This is to avoid confusing the user when they try to add a second entry to the file.
Awe doesn’t support the shorthand Sass syntax (.sass files), Less or several other languages purely because we (Alberon) don’t currently use them. If we do decide to use them, we can add support for them in the future.
I would consider switching to a plugin-based architecture, more like Grunt, as long as Awe installed and upgraded them automatically in response to config options – i.e. it would not require the user to run npm install manually – and it didn’t require any complicated configuration (unlike Grunt & Gulp).
Although Awe has a limited target audience, it is open source to allow other people to use it – particularly if a third-party takes over maintenance of a site/app we built. If anyone else wants to use it or improve it, that’s absolutely fine. (Please do share your changes!)
If any features are deprecated in the future, Awe should warn the user whenever they are used and suggest an alternative. There should be no way to disable these warnings. This will ensure that most projects are upgraded early, so they do not break if that feature is eventually removed.

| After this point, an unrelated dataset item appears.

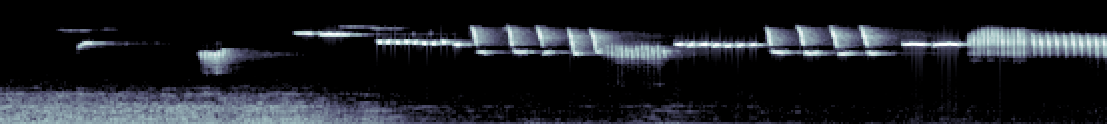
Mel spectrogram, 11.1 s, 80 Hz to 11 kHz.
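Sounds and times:
low background rumble: 0.0 - 4.6
canary singing: 0.6 - 11.0.

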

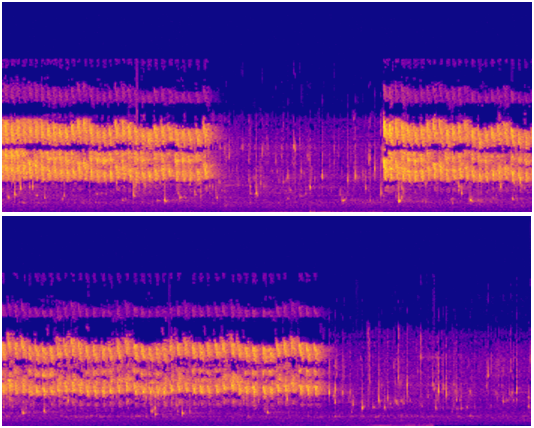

Most of us at Alberon develop on Windows but use a Linux development server, editing files over a Samba network drive. This means a local GUI application would not be able to watch for file changes efficiently (e.g. see Prepros).
Another option was to have it run automatically through the web server, rebuilding the files whenever they were requested – similar to Rails’ asset pipeline. This would have the advantage that it wouldn’t be necessary to run Awe over SSH (which easy to forget if you’re not used to it). However:
- It’s more difficult to display errors this way (especially in CSS files)
- There’s not always a 1-to-1 mapping of source to build files, making efficient compilation difficult
- It’s slower to detect changed files, as they must be searched for each file loaded
- It would require more setup for each site
Another option would be to build an application frontend that runs in the browser and communicates with a server process using WebSockets. This would be a more friendly interface for less technical frontend developers, but require significant extra work to implement.
None of these are three options are impossible, but the industry seems to be moving toward command-line build tools anyway, so that seemed like the best solution for now.
Deployment is not yet available, but is planned for a future release.
I considered splitting asset building and deployment into two separate applications, so they could be installed independently, but:
- Awe is not meant to be a general-purpose build tool that many people use, so the benefits would be limited
- It’s easier for me to maintain a single application than several smaller ones
- Combining them will make it easier to minify/compress assets as part of the deploy process